Windjammer is the New England word for a schooner and Maine is the only state to have a large, historic fleet of these romantic ships of yesteryear. Take a cruise to enjoy salt spray, grand sunsets and close-up views of whales, seals and puffins. Go for a weekend or longer; stop for a beach picnic on an island. With their solid hulls, masts and billowing sails, windjammers are part of the region’s maritime heritage. Help to haul the mainsail or just sunbathe on deck: The Maine Windjammer Association has a special package for you.
Also see: Camden/Rockland
Winter in Maine is great for skiing and boarding, with 18 downhill ski areas and a wide variety of on-mountain lodging. With consistent snow and challenging runs, Sunday River and Sugarloaf boast international reputations. But Maine also has over 375 miles (600km) of safe, well-maintained and well-groomed cross-country ski trails at dozens of Nordic ski centers. Most offer equipment rentals and instruction, as well as snowshoeing and ice-skating, often on natural ice. Then, there is the Maine Winter Sports Center, with six sites in the state; the 10th Mountain Ski Club in Fort Kent, for example, is a world-class cross-country and biathlon center — and it is open to the public!
Enjoying Maine’s rugged beauty is easy: choose a “trail” and get out into the great outdoors.
- The Maine Island Trail is a 375-mile (600 km) ‘water trail’ extending from the New Hampshire border on the west to Machias Bay on the east. Along the way, the route winds through protected saltwater rivers and quiet bays and between islands large and small.
- The Northern Forest Canoe Trail is a long-distance paddling route connecting major watersheds across the Adirondack Mountains and Northern New England. Almost half of its 740 miles (1,200 km) are in Maine, providing plenty of water adventures.
- The Appalachian Trail stretches for 2,178 miles (3,500 km) from Maine to Georgia. The most challenging section is generally considered to be the 281 miles (450 km) in Maine. As well as lakes, streams, and bogs, hikers often see moose, loon and other wildlife.
Every year, millions of bargain hunters head for Maine’s outstanding outlet shopping destinations: Kittery and Freeport, with their designer labels and well-known brands.
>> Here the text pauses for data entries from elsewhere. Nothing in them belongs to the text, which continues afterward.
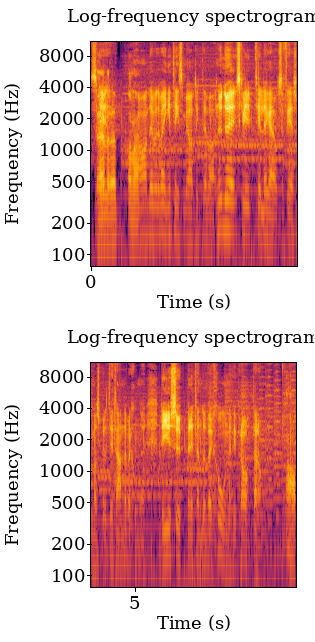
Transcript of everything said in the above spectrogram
Så Det det. Ja. det, var, det var ingenting som jag tyckte var... Nu, nu ska vi tillägga också för er som har spelat lite andra versioner. Det är ju Super Nintendo-versionen vi pratar om. Ja.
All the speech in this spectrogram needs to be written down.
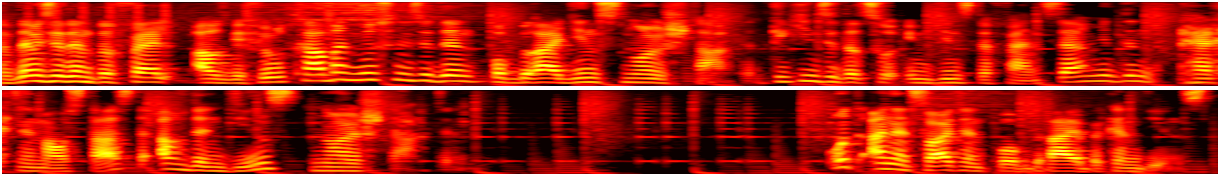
Nachdem Sie den Befehl ausgeführt haben, müssen Sie den POP3-Dienst neu starten. Klicken Sie dazu im Dienstefenster mit der rechten Maustaste auf den Dienst Neu starten. und einen zweiten POP3 Backend-Dienst.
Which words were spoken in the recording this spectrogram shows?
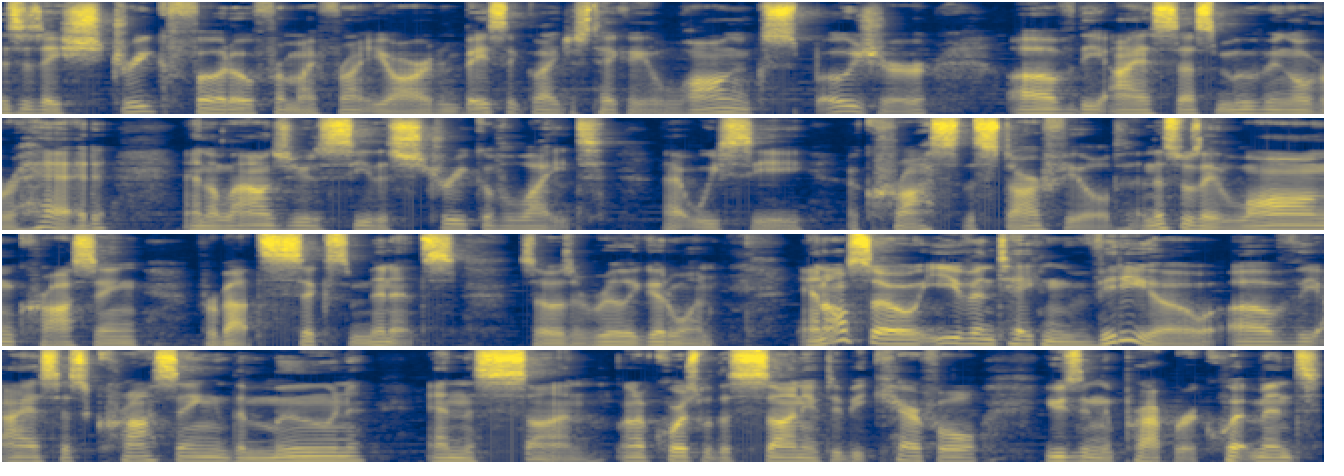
This is a streak photo from my front yard and basically I just take a long exposure of the ISS moving overhead and allows you to see the streak of light that we see across the star field. And this was a long crossing for about six minutes. So it was a really good one. And also even taking video of the ISS crossing the moon and the sun. And of course, with the sun, you have to be careful using the proper equipment,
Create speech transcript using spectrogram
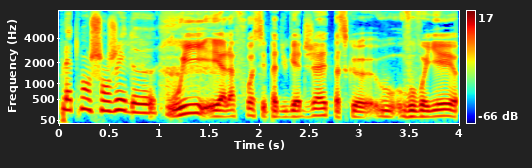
complètement changé de. Oui, et à la fois c'est pas du gadget parce que vous, voyez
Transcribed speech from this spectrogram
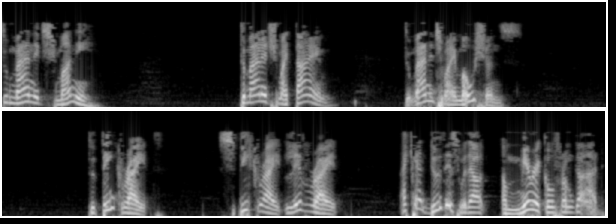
to manage money, to manage my time, to manage my emotions, to think right, speak right, live right. I can't do this without a miracle from God.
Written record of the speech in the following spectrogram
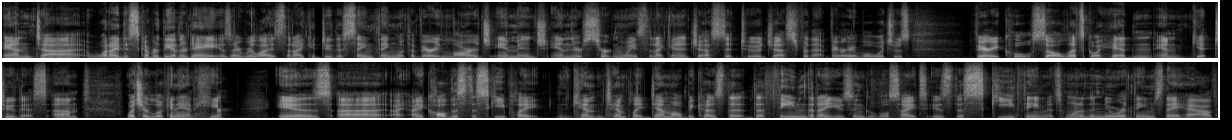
and uh, what I discovered the other day is I realized that I could do the same thing with a very large image, and there's certain ways that I can adjust it to adjust for that variable, which was very cool. So let's go ahead and, and get to this. Um, what you're looking at here is uh, I, I, call this the ski plate template demo because the, the theme that I use in Google Sites is the ski theme. It's one of the newer themes they have.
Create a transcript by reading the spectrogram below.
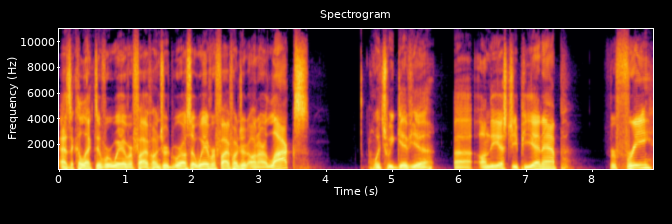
as a collective, we're way over 500. We're also way over 500 on our locks which we give you uh, on the SGPN app for free,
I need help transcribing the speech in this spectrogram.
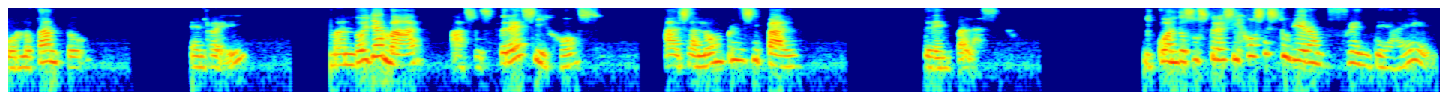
Por lo tanto, el rey mandó llamar a sus tres hijos al salón principal del palacio. Y cuando sus tres hijos estuvieron frente a él,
But there are also collectibles made in Maine. For more than a century, craftspeople have produced fine furniture, jewelry, ceramics, paintings, glass and carving: See them in galleries devoted to Maine artisans. Nationally-recognized designers Jill McGowan, Angela Adams, and furniture maker Thos. Moser all call Maine home.
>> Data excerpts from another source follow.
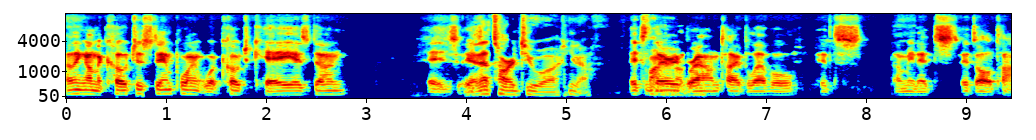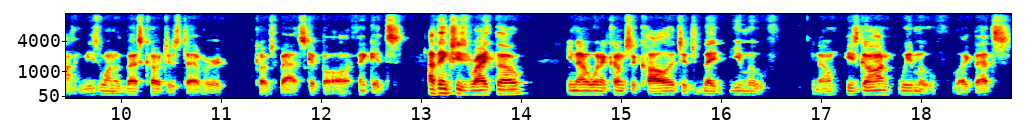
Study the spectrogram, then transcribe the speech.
I think on the coach's standpoint, what Coach K has done is Yeah, is, that's hard to uh, you know. It's Larry Brown type level. It's I mean, it's it's all time. He's one of the best coaches to ever coach basketball. I think it's I think she's right though you know, when it comes to college, it's they you move. You know, he's gone, we move. Like that's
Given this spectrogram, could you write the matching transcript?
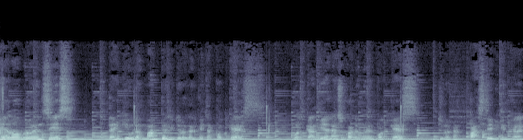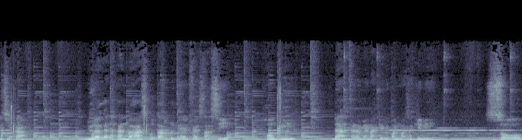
Hello bro and sis, thank you udah mampir di Juragan Kecap Podcast. Buat kalian yang suka dengerin podcast, Juragan pasti bikin kalian suka. Juragan akan bahas putar dunia investasi, hobi, dan fenomena kehidupan masa kini. So,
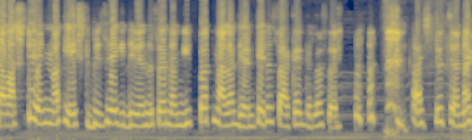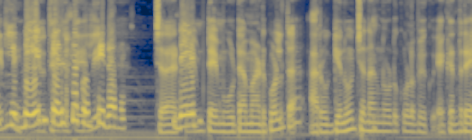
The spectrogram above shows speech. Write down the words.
ನಾವ್ ಅಷ್ಟು ಹೆಣ್ಮಕ್ಳು ಎಷ್ಟು ಬ್ಯುಸಿ ಆಗಿದ್ದೀವಿ ಅಂದ್ರೆ ಸರ್ ನಮ್ಗೆ ಇಪ್ಪತ್ನಾಲ್ಕು ಗಂಟೆನೂ ಸಾಕಾಗಲ್ಲ ಸರ್. ಅಷ್ಟು ಚೆನ್ನಾಗಿ ಜೊತೆ ಕೊಟ್ಟಿದ್ದಾರೆ. ಟೈಮ್ ಟೈಮ್ ಊಟ ಮಾಡ್ಕೊಳ್ತಾ ಆರೋಗ್ಯನೂ ಚೆನ್ನಾಗಿ ನೋಡ್ಕೊಳ್ಬೇಕು. ಯಾಕಂದ್ರೆ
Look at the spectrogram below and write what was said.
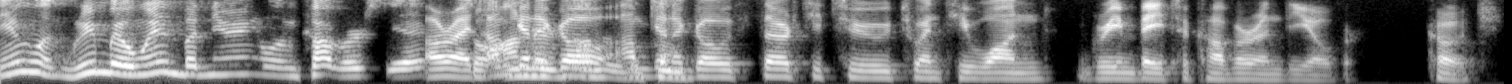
New England, Green Bay wins, but New England covers. Yeah. All right, so I'm under, gonna go. I'm gonna go 32-21 Green Bay to cover and the over. Coach.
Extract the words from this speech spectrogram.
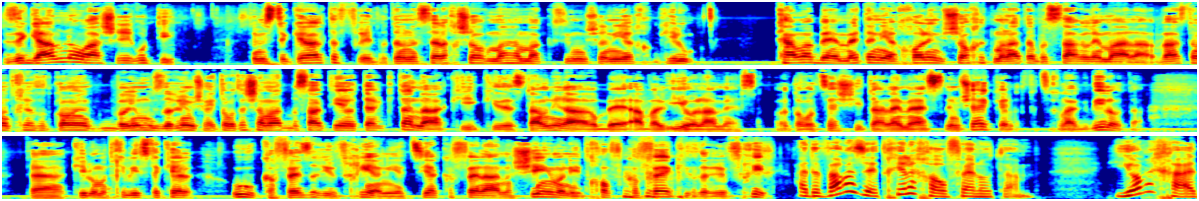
זה גם נורא שרירותי. אתה מסתכל על תפריט ואתה מנסה לחשוב מה המקסימום שאני יכול, כאילו, כמה באמת אני יכול למשוך את מנת הבשר למעלה, ואז אתה מתחיל לעשות כל מיני דברים מוזרים שהיית רוצה שהמנת בשר תהיה יותר קטנה, כי, כי זה סתם נראה הרבה, אבל היא עולה 120, ואתה רוצה שהיא תעלה 120 שקל, אתה צריך להגדיל אותה. אתה כאילו מתחיל להסתכל, או, קפה זה רווחי, אני אציע קפה לאנשים, אני אדחוף קפה כי זה רווחי. הדבר הזה התחיל לחרפן אותם. יום אחד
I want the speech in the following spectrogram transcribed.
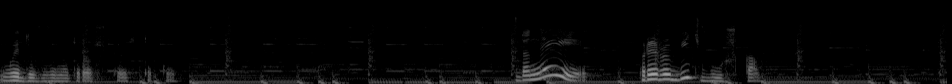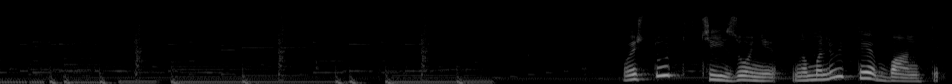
Видовжену трошки ось таку. До неї приробіть вушка. Ось тут, в цій зоні, намалюйте бантик.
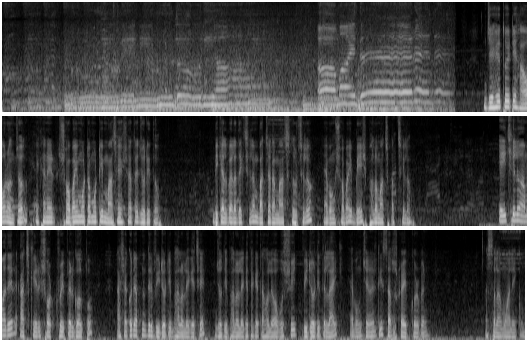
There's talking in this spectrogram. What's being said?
আমায় দে যেহেতু এটি হাওর অঞ্চল, এখানের সবাই মোটামুটি মাছের সাথে জড়িত। বিকালবেলা দেখছিলাম বাচ্চারা মাছ ধরছিল এবং সবাই বেশ ভালো মাছ পাচ্ছিল। এই ছিল আমাদের আজকের শর্ট ট্রিপের গল্প। আশা করি আপনাদের ভিডিওটি ভালো লেগেছে। যদি ভালো লেগে থাকে তাহলে অবশ্যই ভিডিওটিতে লাইক এবং চ্যানেলটি সাবস্ক্রাইব করবেন। আসসালামু আলাইকুম।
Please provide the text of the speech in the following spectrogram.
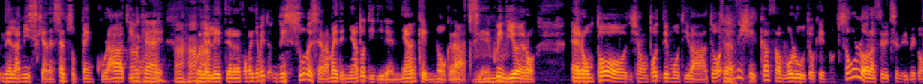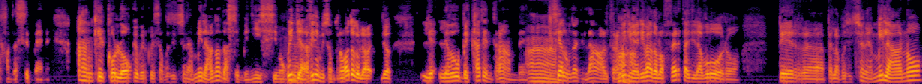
nella mischia, nel senso ben curati, okay. con, le, uh-huh. con, le, lettere di accompagnamento, nessuno si era mai degnato di dire neanche no grazie. Mm. Quindi io ero ero un po', diciamo, un po' demotivato certo. e invece il caso ha voluto che non solo la selezione di Bake Off andasse bene, anche il colloquio per questa posizione a Milano andasse benissimo. Quindi alla eh. fine mi sono trovato che le, le, le, avevo beccate entrambe, ah. sia l'una che l'altra. Quindi uh-huh. mi è arrivata l'offerta di lavoro per, per, la posizione a Milano,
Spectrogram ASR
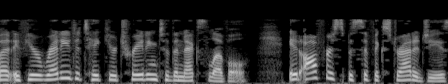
But if you're ready to take your trading to the next level, it offers specific strategies,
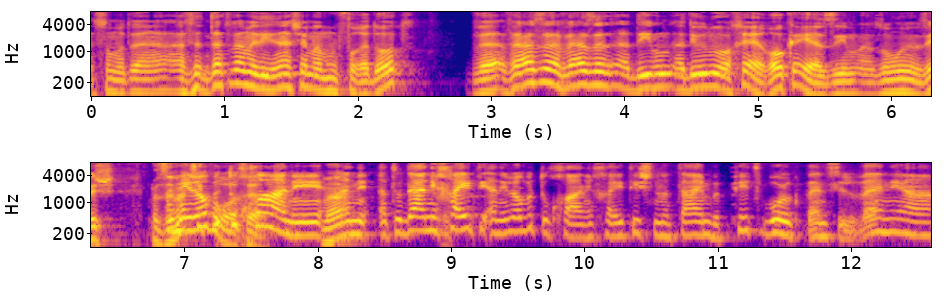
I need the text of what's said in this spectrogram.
זאת אומרת, הדת והמדינה שהן המופרדות, ואז, ואז הדיון, הדיון הוא אחר, אוקיי, אז אם, אז אומרים, אז יש, זה באמת סיפור אחר. אני לא בטוחה, אתה יודע, אני חייתי, אני לא בטוחה, אני חייתי שנתיים בפיטסבורג, פנסילבניה,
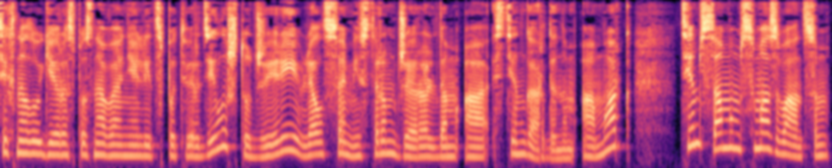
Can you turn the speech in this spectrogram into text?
Технология распознавания лиц подтвердила, что Джерри являлся мистером Джеральдом А. Стенгарденом, а Марк — тем самым самозванцем,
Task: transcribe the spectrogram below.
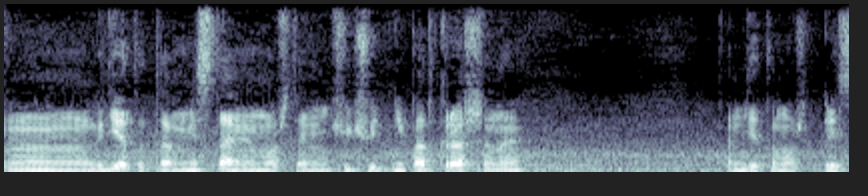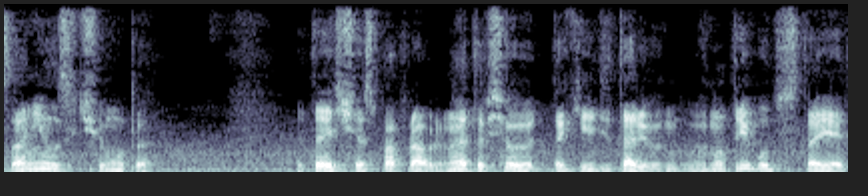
э, где-то там местами, может, они чуть-чуть не подкрашены. Там где-то, может, прислонилось к чему-то. Это я сейчас поправлю. Но это все такие детали внутри будут стоять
Back in the mid-19th century, artists such as Frederic Edwin Church and Thomas Cole were inspired by Maine’s dramatic scenery. They were followed by Winslow Homer, Edward Hopper, Georgia O’Keeffe and photographer Berenice Abbott. Then, there are the three generations of the Wyeth family. Discover more on the Maine Art Museum Trail that links seven leading galleries, including the Farnsworth Art Museum (Rockland), the Ogunquit Museum of American Art (Ogunquit), the Portland Museum of Art (Portland).
Download the brochure: Maine Art Museum Trail
The first North American sea-going ship was built in Maine and ever since, ‘Mainers’ have sailed the world. Lively museums tell stories of shipbuilding, lobstering and trading, lighthouse keepers and lenses. See how a shipbuilder’s family lived in the 1890s; listen to tales of dangerous voyages to distant lands.
- The Maine Lighthouse Museum in Rockland houses the country’s largest collection of lighthouse equipment and memorabilia.
- The Maine Maritime Museum in Bath features a fascinating collection of maritime-related art and artifacts, an original 19th century shipyard, and many hands-on activities.
- The Penobscot Marine Museum in Searsport is a complete 19th-century village where visitors can learn about the sea captains, who helmed Maine’s most storied ships.
For more travel adventures in Maine: www.visitmaine.com